Instructions to follow:
Exactly the lines from the line with "What was said in" through the final line of the records below, both ends included, are to be set down. Do not include pictures.

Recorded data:
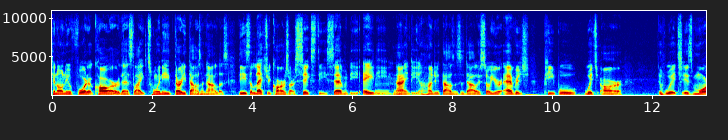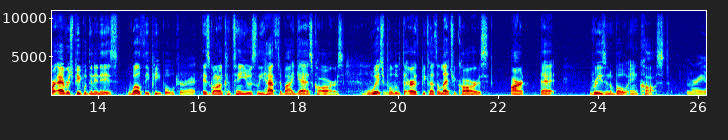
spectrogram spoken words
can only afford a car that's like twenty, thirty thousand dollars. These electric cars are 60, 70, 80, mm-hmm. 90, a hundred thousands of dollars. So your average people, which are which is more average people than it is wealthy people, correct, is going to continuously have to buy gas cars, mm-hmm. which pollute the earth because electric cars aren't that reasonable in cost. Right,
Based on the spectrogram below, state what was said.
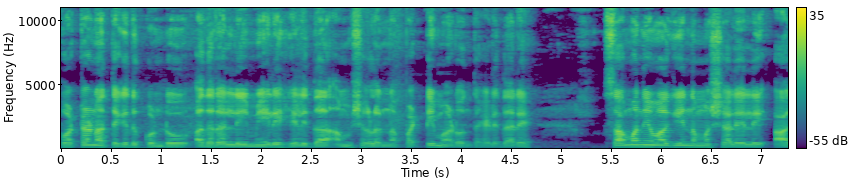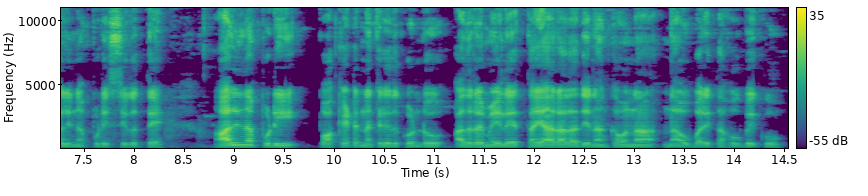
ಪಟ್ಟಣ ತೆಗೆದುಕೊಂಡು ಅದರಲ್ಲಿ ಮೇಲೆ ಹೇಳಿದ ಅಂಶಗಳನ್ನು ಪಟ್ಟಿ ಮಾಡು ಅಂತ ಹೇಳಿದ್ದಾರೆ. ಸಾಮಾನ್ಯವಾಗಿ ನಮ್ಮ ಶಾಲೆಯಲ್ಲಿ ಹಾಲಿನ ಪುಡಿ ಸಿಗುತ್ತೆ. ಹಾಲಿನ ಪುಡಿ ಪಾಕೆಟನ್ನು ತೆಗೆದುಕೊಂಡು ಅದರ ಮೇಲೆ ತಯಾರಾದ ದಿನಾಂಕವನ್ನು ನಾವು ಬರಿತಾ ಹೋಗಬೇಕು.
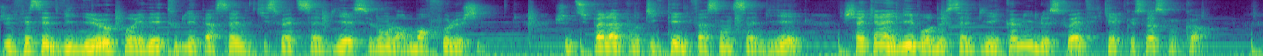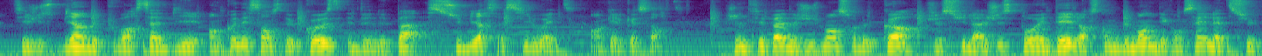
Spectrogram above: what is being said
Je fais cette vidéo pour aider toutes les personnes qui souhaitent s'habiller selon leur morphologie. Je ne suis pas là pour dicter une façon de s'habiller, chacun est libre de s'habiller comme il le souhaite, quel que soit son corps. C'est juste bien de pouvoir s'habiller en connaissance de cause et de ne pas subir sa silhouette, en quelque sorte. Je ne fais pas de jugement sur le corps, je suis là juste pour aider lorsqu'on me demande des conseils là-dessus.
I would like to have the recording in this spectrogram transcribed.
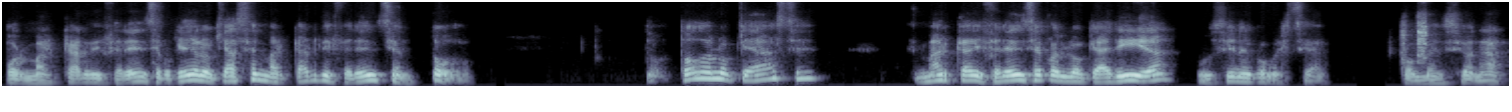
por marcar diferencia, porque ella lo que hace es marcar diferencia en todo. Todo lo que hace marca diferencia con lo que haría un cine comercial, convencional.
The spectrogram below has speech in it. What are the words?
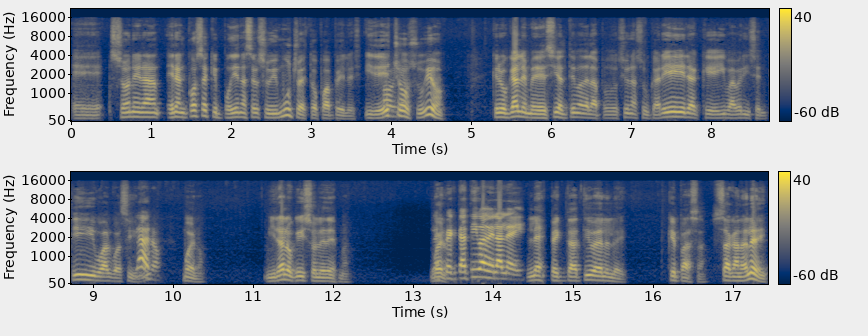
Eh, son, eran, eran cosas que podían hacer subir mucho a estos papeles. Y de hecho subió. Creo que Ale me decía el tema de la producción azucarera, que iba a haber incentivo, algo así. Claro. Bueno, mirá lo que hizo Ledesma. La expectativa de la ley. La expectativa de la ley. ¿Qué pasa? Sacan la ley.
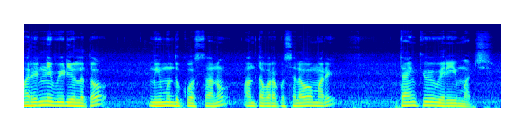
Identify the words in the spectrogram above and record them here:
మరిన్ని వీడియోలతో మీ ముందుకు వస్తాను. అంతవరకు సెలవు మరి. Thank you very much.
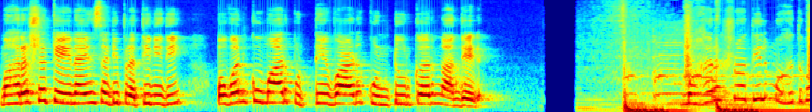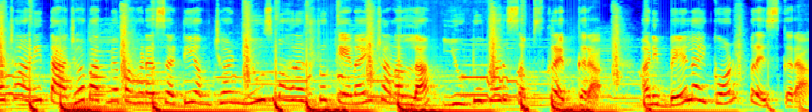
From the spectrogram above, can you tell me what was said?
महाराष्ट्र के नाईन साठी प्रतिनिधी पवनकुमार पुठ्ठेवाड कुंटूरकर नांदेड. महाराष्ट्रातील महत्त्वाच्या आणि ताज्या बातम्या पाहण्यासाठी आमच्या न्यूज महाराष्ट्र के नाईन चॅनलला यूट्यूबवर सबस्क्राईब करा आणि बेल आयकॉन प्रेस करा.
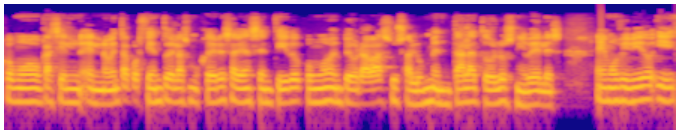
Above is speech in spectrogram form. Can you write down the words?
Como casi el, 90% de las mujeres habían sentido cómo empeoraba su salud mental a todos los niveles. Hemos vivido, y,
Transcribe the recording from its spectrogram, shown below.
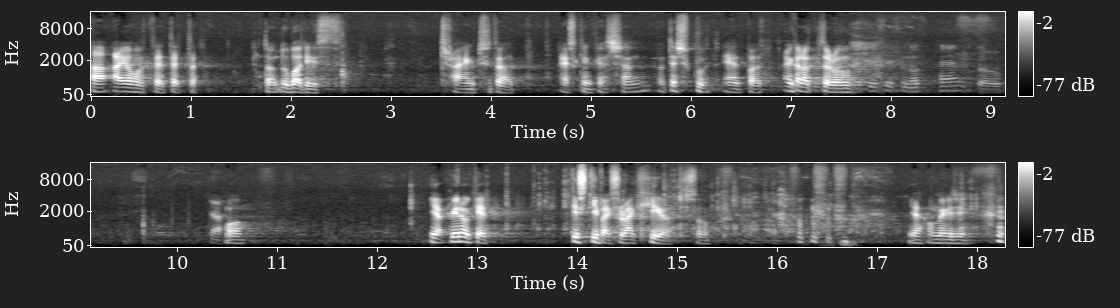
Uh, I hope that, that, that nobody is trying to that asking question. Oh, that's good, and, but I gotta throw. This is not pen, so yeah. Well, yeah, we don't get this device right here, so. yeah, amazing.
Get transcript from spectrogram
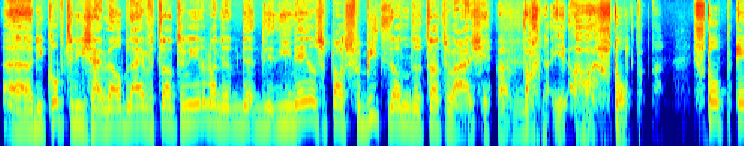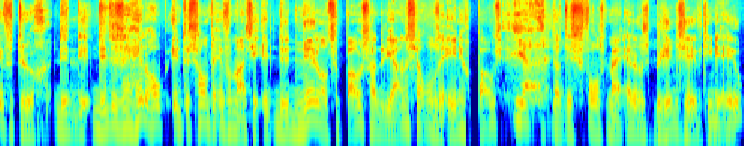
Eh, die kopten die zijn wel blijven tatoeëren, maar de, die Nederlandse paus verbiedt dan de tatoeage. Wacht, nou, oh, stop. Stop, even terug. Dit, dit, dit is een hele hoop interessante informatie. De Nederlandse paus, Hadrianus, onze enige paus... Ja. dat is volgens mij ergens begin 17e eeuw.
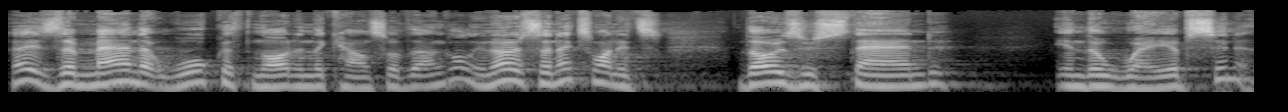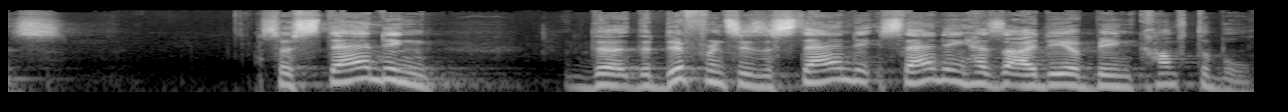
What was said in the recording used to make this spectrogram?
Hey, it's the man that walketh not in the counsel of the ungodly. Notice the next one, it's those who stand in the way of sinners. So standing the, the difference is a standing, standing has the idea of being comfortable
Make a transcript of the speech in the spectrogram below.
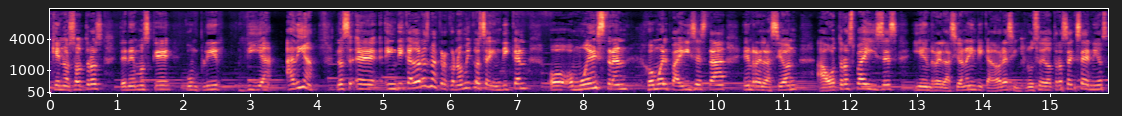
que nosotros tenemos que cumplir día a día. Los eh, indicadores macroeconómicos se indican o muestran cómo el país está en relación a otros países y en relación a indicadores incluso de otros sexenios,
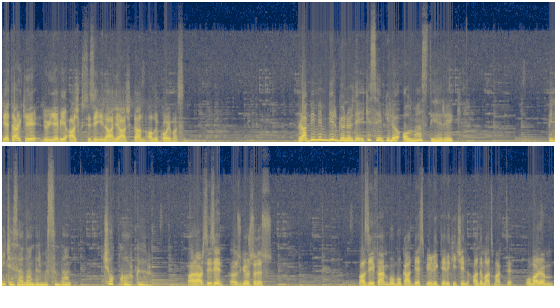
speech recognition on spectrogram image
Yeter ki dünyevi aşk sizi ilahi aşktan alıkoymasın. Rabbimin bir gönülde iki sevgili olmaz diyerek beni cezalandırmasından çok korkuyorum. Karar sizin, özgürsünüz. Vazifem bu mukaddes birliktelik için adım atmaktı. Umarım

Response to the task:
What was said in the recording used to make this spectrogram?
Hey, it's the man that walketh not in the counsel of the ungodly. Notice the next one, it's those who stand in the way of sinners. So standing the, the difference is a standing, standing has the idea of being comfortable
Make a transcript of the speech in the spectrogram below.
que nosotros tenemos que cumplir día a día. Los eh, indicadores macroeconómicos se indican o muestran cómo el país está en relación a otros países y en relación a indicadores incluso de otros sexenios,
speech recognition on spectrogram image
Yeter ki dünyevi aşk sizi ilahi aşktan alıkoymasın. Rabbimin bir gönülde iki sevgili olmaz diyerek beni cezalandırmasından çok korkuyorum. Karar sizin, özgürsünüz. Vazifem bu mukaddes birliktelik için adım atmaktı. Umarım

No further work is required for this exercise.